Honda will tune the scalable General Motors EV platform and Ultium batteries to suit its needs.

General Motors will help Honda develop its next two electric vehicles, due in North Amercian dealers by the 2024 model year. The Honda EVs will make use of GM’s proprietary Ultium battery technology and modular electric vehicle platform, although the Japanese automaker will engineer the architecture to suit consumer expectations and design priorities.

GM Ultium batteries, which were announced early last month, use proprietary low-cobalt chemistry, and the cells are stackable, either vertically or horizontally, to optimize energy storage for a variety of different vehicle types. Ultium power will make its way into the company’s scalable electric vehicle platform, which will underpin vehicles as diverse as the Cruise Origin self-driving car, Cadillac Lyriq luxury SUV, and future electric GM work trucks. The platform will allow for front-, rear-, and all-wheel drive, further improving flexibility.

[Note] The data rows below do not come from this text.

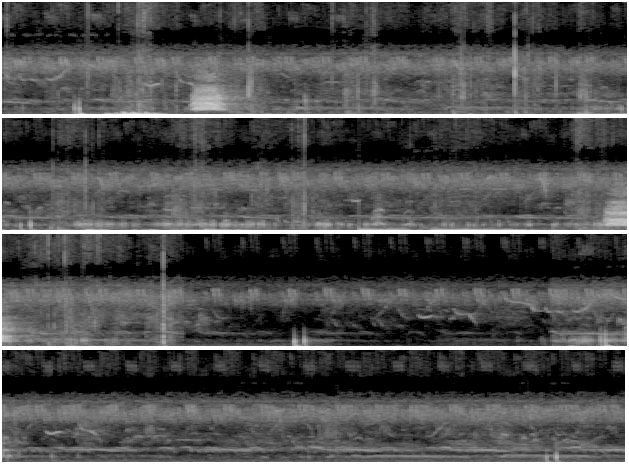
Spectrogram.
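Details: Barking deer (muntjac) in natural forest in Nepal, close but unseen: two loud, gruff barks roughly eight seconds apart among low rumbling thumps, a persistent high insect drone and faint birdsong.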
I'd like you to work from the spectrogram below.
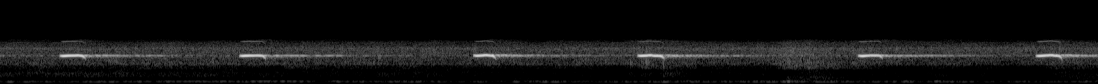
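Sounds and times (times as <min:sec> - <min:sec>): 
Eurasian pygmy owl giving clear mellow whistled notes: 0:00.6 - 0:01.6, 0:02.4 - 0:03.4, 0:04.8 - 0:05.5, 0:06.4 - 0:07.4, 0:08.6 - 0:09.5, 0:10.4 - 0:10.9.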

Honda, however, will provide engineering input on the platform before it makes its way into the automaker’s vehicles. Furthermore, interior and exterior design work on the EVs will be all-Honda, ensuring they have a look and feel consistent with the brand’s other products. Both new electric vehicles will be built at GM’s North American manufacturing facilities.

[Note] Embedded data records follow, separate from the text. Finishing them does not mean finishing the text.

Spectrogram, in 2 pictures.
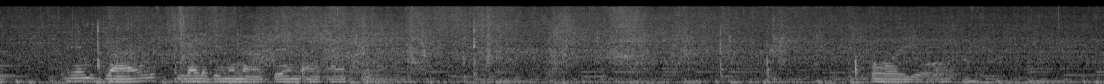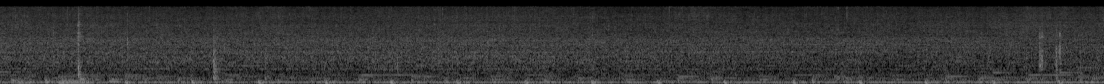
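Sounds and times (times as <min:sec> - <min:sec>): chicken sizzling in pan: 0:00.0 - 0:22.0
wooden spoon stirring: 0:00.9 - 0:08.8.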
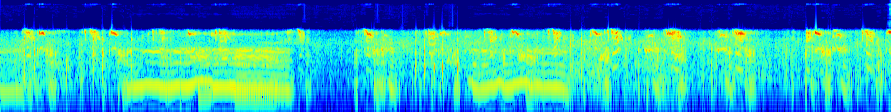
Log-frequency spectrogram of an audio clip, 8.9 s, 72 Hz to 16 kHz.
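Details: Black stork calling while being ringed in Estonia, 29 June 2012: two drawn-out, wobbling nasal calls with many harmonics, separated by a pause and surrounded by dense clicking and rustling noise.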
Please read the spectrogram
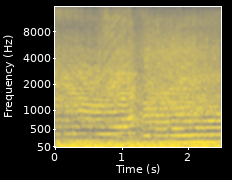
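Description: Cartoon whirring sound effect: a steady, motor-like rumble with a hum above it, for a figure spinning like a wheel at high speed.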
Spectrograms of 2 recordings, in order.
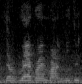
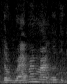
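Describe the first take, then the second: No difference in how they are said.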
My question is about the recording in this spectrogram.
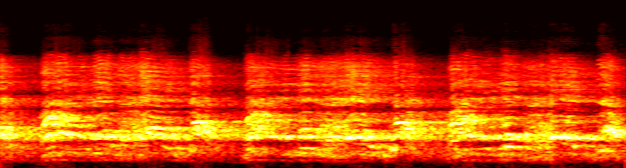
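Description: A group of children singing together in unison, in phrases with short breaks about two seconds in and again past four seconds.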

The announcement makes good sense for both auto companies. The joint agreement allows GM to defray battery and platform development costs across even more vehicle lines, and assembling Honda vehicles in GM plants will streamline production. Honda, meanwhile, will be able to speed up the introduction of its own long-distance EVs, and both companies benefit from an expanded economy of scale.

It’s also not the first time the two auto giants have teamed up on advanced technology. Honda and GM have collaborated on fuel-cell development before, and both companies contributed significantly to the Cruise Origin’s autonomous driving technology. Going back even further, a Honda-built V6 made its way into the GM-engineered Saturn Vue starting in 2004.